There was no tougher conflict in Walker’s life than going away for movie shoots that kept him away from from his daughter, Meadow Rain. She grew up in Hawaii, but more recently the teen relocated to California to spend more time with her father.
“It was the biggest struggle in his life, from when she lived in Hawaii with her mom in her younger years, to when she came to California and he was working a lot,” Luber said. “He had become more discerning in his choices, and movies became less the priority. The last couple of years with her had an amazing effect on him. They connected and developed a nice relationship which he was determined to have before she graduated high school.”
Losing one’s signature client creates economic issues, but as Luber and Walker’s friends, family and co-workers prepare for his funeral, Luber said he hasn’t thought much yet about the business impact of the tragedy.
“The heartbreak is the void he leaves in my heart and in the other people he loved,” Luber said. “Our relationship was as much about friendship and brotherhood as the dynamic between an artist and his confidant. We’ve experienced so much together, from birthdays, weddings, charity events, Super Bowls, paintball adventures, trips to Vegas and all over the world. We developed an appreciation for wine together, we laughed at ourselves and even when we had those manager/client moments when I had to challenge him, we had the ability to say how much we loved each other. The tragedy for me is not only losing a client and one of my best friends, but that our journey is over. I take enormous pride in having taken that journey with him, and I know that would have doubled in watching the way he was about to soar.”
There were a few other things about Walker that Luber wanted to say.
“The words that come to mind when I think of Paul are, genuine, loyal, kind and empathy,” Luber said. “The world was a better place for having him in it even for just 40 years. Paul was a total pro on a movie set, a unifier and everybody loved him. He respected the director, but treated him no different than the PAs and the crew. He was always on time and worked as many hours as needed without complaint, but he got his takes done quickly and wasn’t the type to ask for multiple takes.”
The focus on Walker’s tragic end was the high-speed crash and the Porsche in which he was a passenger has created the impression that Walker was some reckless street racer, a wannabe version of his signature role. Luber finds that most regrettable.

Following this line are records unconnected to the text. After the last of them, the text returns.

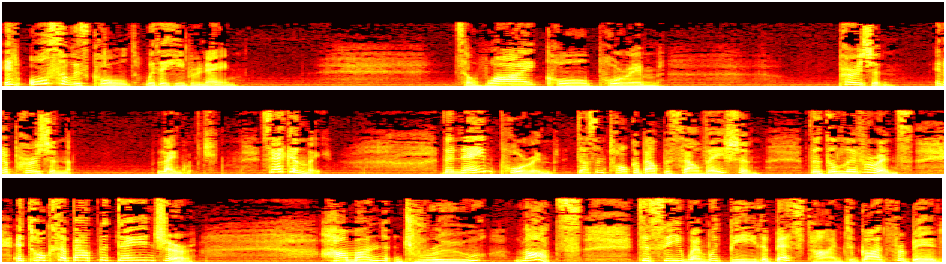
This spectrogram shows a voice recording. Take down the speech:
it also is called with a Hebrew name. So why call Purim Persian, in a Persian language? Secondly, the name Purim doesn't talk about the salvation, the deliverance. It talks about the danger. Haman drew lots to see when would be the best time to, God forbid,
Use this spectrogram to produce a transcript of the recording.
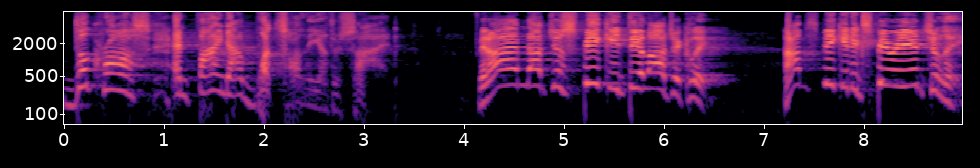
the cross and find out what's on the other side. And I'm not just speaking theologically, I'm speaking experientially.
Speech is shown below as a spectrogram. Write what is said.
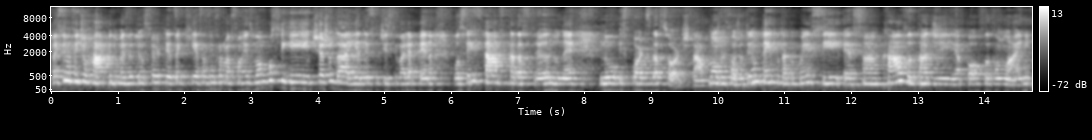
vai ser um vídeo rápido, mas eu tenho certeza que essas informações vão conseguir te ajudar aí a decidir se vale a pena vocês está se cadastrando, né, no Esportes da Sorte, tá? Bom, pessoal, já tem um tempo, tá, que eu conheci essa casa, tá, de apostas online.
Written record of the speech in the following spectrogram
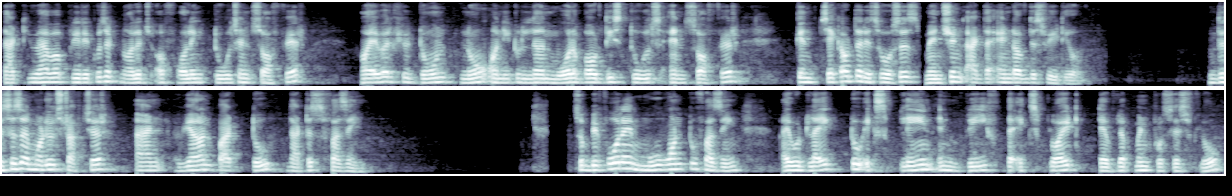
that you have a prerequisite knowledge of following tools and software. However, if you don't know or need to learn more about these tools and software, you can check out the resources mentioned at the end of this video. This is our module structure and we are on part 2 that is fuzzing. So before I move on to fuzzing, I would like to explain in brief the exploit development process flow.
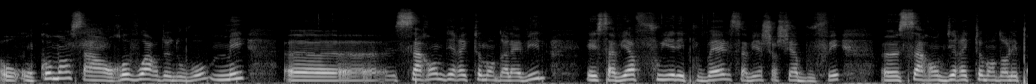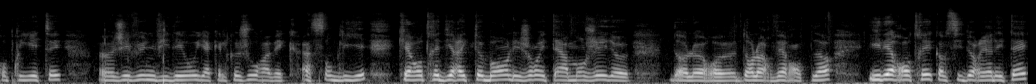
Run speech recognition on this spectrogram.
On, on commence à en revoir de nouveau, mais euh, ça rentre directement dans la ville et ça vient fouiller les poubelles, ça vient chercher à bouffer, Euh, ça rentre directement dans les propriétés. Euh, J'ai vu une vidéo il y a quelques jours avec un sanglier qui est rentré directement. Les gens étaient à manger de- dans leur dans leur véranda. Il est rentré comme si de rien n'était.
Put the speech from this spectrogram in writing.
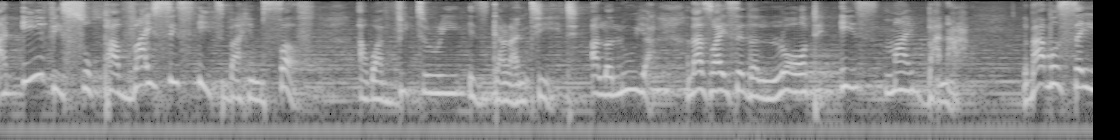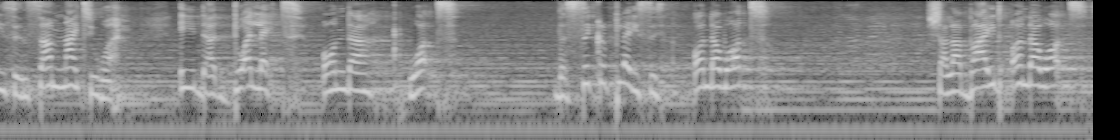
And if He supervises it by Himself, our victory is guaranteed. Hallelujah. That's why I say, The Lord is my banner. The Bible says in Psalm 91, He that dwelleth under what? The secret place under what? Shall abide under what?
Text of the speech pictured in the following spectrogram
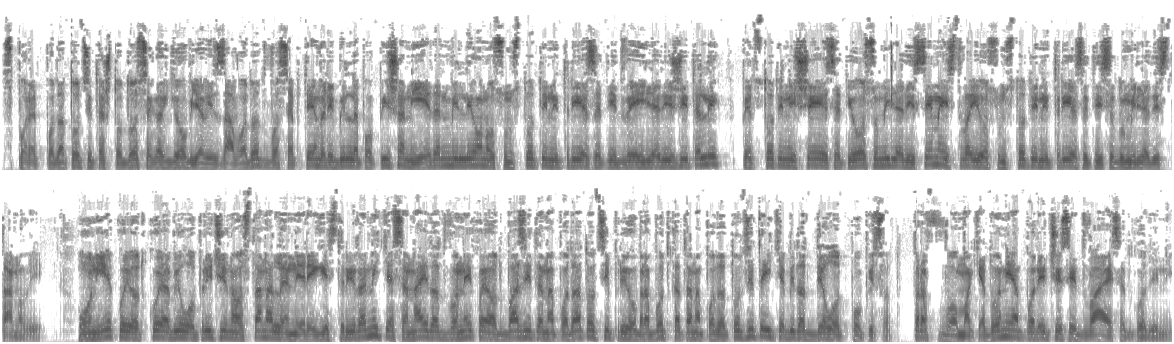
Според податоците што досега ги објави заводот, во септември биле попишани 1 милион 832 илјади жители, 568 илјади семејства и 837 илјади станови. Оние кои од која било причина останале нерегистрирани ќе се најдат во некоја од базите на податоци при обработката на податоците и ќе бидат дел од пописот. Прв во Македонија поречи се 20 години.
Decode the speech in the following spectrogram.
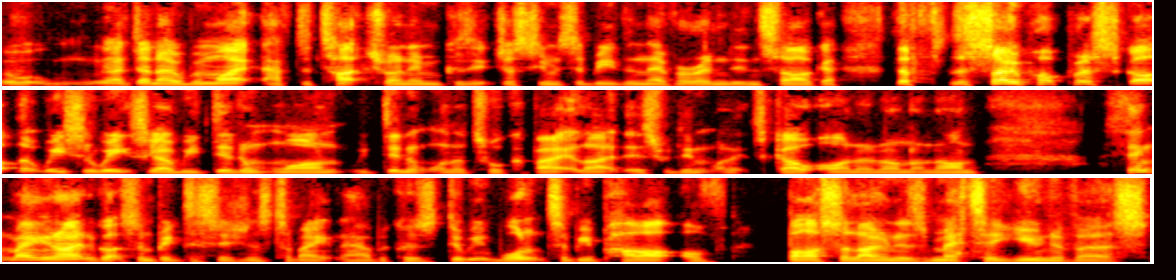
I don't know. We might have to touch on him because it just seems to be the never-ending saga. The the soap opera Scott that we said weeks ago we didn't want. We didn't want to talk about it like this. We didn't want it to go on and on and on. I think Man United have got some big decisions to make now because do we want to be part of Barcelona's meta universe?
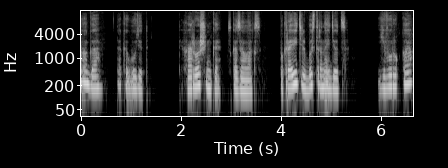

“It is ironic that Paul was not driving, that he was a passenger, because he was almost never a passenger in someone’s car,” Luber said. “He rarely let me drive him around. In his life, Paul did what he wanted to on his own terms, and he was always the driver. He an excellent driver and a responsible one, and this was a rare occasion when a friend wanted to take a spin and show him his new car.
“If ever he was going to pass away before his time, I thought it would be from maybe pulling someone from a burning building, or from having an encounter with a great white shark. Certainly not as a passenger in someone’s car.”
After burying his friend, Luber will eventually have to face a future without his top client. The heartbreak has caused some of his peers to lose their taste for the rep business, even temporarily. Luber said he is determined to struggle through with a heavy heart.
“I’ve never been this sad my entire life, but I will persevere,” Luber said. “Paul would have wanted it that way. My company will go on and be successful.”